◆ **Directions for this task**:
Beginning with the line where "Turn towards the" appears, set down each line exactly until the records below end, and omit the pictures.

Dataset entries
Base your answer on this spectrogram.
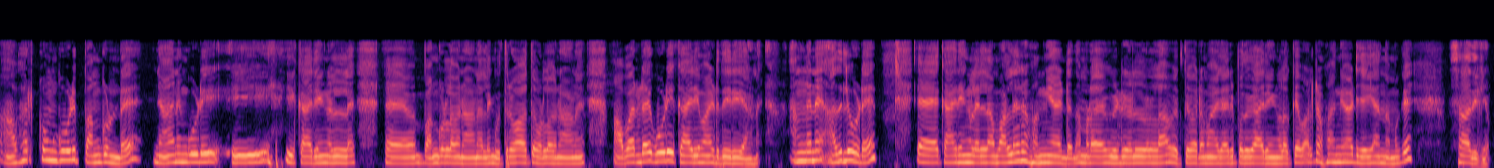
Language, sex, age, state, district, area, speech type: Malayalam, male, 60+, Kerala, Pathanamthitta, rural, spontaneous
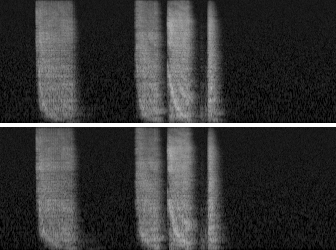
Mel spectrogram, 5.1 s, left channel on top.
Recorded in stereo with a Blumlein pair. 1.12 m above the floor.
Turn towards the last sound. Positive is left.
turn(degrees=20)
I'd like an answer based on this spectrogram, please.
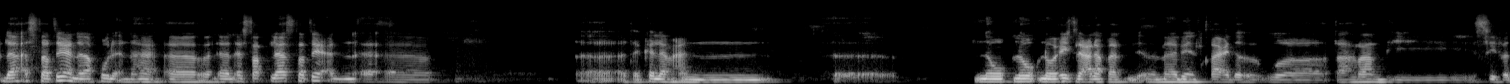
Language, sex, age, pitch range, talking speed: Arabic, male, 50-69, 110-130 Hz, 70 wpm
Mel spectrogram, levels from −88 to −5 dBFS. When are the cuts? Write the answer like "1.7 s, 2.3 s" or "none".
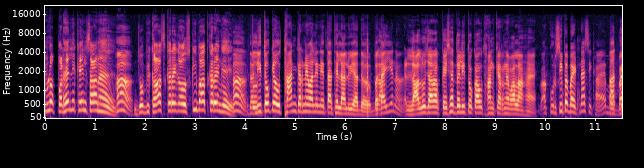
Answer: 4.0 s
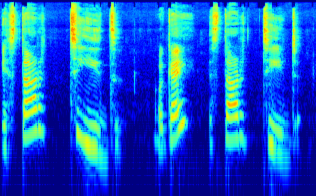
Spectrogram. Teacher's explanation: como start termina en t, pronuncio la ed como id.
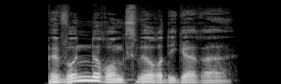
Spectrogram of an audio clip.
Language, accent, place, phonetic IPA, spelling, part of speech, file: German, Germany, Berlin, [bəˈvʊndəʁʊŋsˌvʏʁdɪɡəʁə], bewunderungswürdigere, adjective, De-bewunderungswürdigere.ogg
- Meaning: inflection of bewunderungswürdig: 1. strong/mixed nominative/accusative feminine singular comparative degree 2. strong nominative/accusative plural comparative degree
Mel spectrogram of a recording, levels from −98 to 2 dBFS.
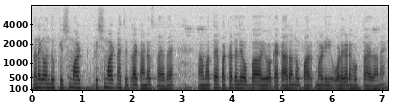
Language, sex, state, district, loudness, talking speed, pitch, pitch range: Kannada, male, Karnataka, Bangalore, -16 LUFS, 175 wpm, 120 Hz, 115-130 Hz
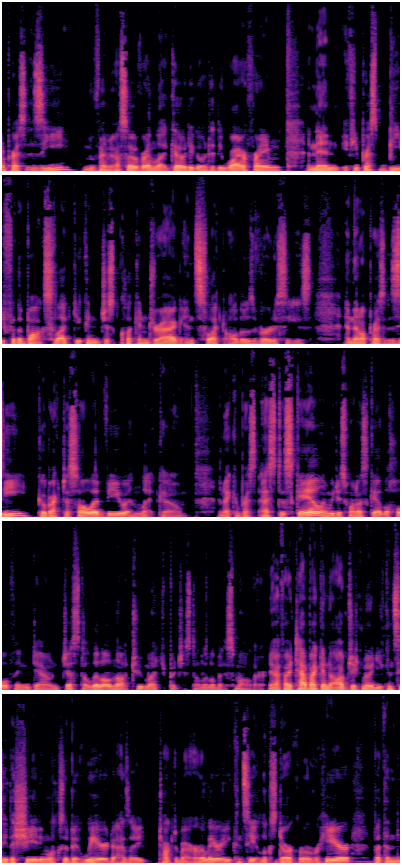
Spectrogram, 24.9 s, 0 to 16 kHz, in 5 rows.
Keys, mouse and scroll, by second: 1.9 z, 8.0-11.3 shift+middle drag, 11.3 z, 12.1 middle click, 13.0 s, 16.1 scroll down 1, 16.3 middle click, 16.9 s, 17.4-18.5 middle drag, 18.5 Tab, 18.7 scroll down 2, 18.8 middle click, 19.2 scroll up 2, 19.4 middle click, 19.9 scroll up 1, 20.1-24.7 middle drag, 24.7-24.8 scroll up 1.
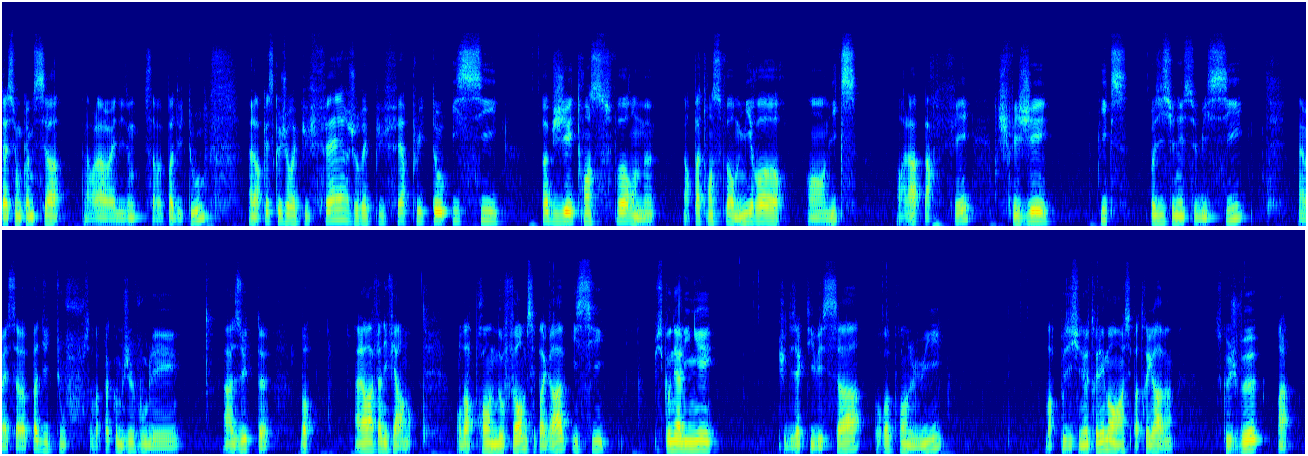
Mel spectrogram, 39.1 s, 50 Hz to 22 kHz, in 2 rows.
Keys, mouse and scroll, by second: 3.7-6.8 scroll down 2, 7.9-14.8 drag, 14.8 g, 24.3 ctrl+z, 24.8 ctrl+z, 26.4 Tab, 26.8-27.7 scroll up 2, 27.7-29.0 drag, 29.0 g, 31.8-33.5 drag, 33.6 g, 35.9 click, 36.1 g.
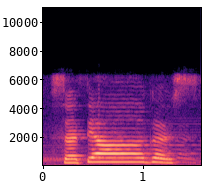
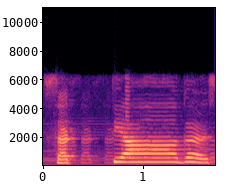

◆ **Task result**:
Turn towards the last sound. Positive is left.
turn(degrees=20)
I'd like an answer based on this spectrogram, please.
Language, sex, age, pitch range, talking speed: Arabic, male, 50-69, 110-130 Hz, 70 wpm
Mel spectrogram, levels from −88 to −5 dBFS. When are the cuts? Write the answer like "1.7 s, 2.3 s" or "none".
Answer: 4.0 s
Spectrogram. Teacher's explanation: como start termina en t, pronuncio la ed como id.
Spectrogram of an audio clip.
Language, accent, place, phonetic IPA, spelling, part of speech, file: German, Germany, Berlin, [bəˈvʊndəʁʊŋsˌvʏʁdɪɡəʁə], bewunderungswürdigere, adjective, De-bewunderungswürdigere.ogg
- Meaning: inflection of bewunderungswürdig: 1. strong/mixed nominative/accusative feminine singular comparative degree 2. strong nominative/accusative plural comparative degree
Mel spectrogram of a recording, levels from −98 to 2 dBFS.
Language, sex, state, district, loudness, talking speed, pitch, pitch range: Kannada, male, Karnataka, Bangalore, -16 LUFS, 175 wpm, 120 Hz, 115-130 Hz
Spectrogram, 24.9 s, 0 to 16 kHz, in 5 rows.
Keys, mouse and scroll, by second: 1.9 z, 8.0-11.3 shift+middle drag, 11.3 z, 12.1 middle click, 13.0 s, 16.1 scroll down 1, 16.3 middle click, 16.9 s, 17.4-18.5 middle drag, 18.5 Tab, 18.7 scroll down 2, 18.8 middle click, 19.2 scroll up 2, 19.4 middle click, 19.9 scroll up 1, 20.1-24.7 middle drag, 24.7-24.8 scroll up 1.
Mel spectrogram, 39.1 s, 50 Hz to 22 kHz, in 2 rows.
Keys, mouse and scroll, by second: 3.7-6.8 scroll down 2, 7.9-14.8 drag, 14.8 g, 24.3 ctrl+z, 24.8 ctrl+z, 26.4 Tab, 26.8-27.7 scroll up 2, 27.7-29.0 drag, 29.0 g, 31.8-33.5 drag, 33.6 g, 35.9 click, 36.1 g.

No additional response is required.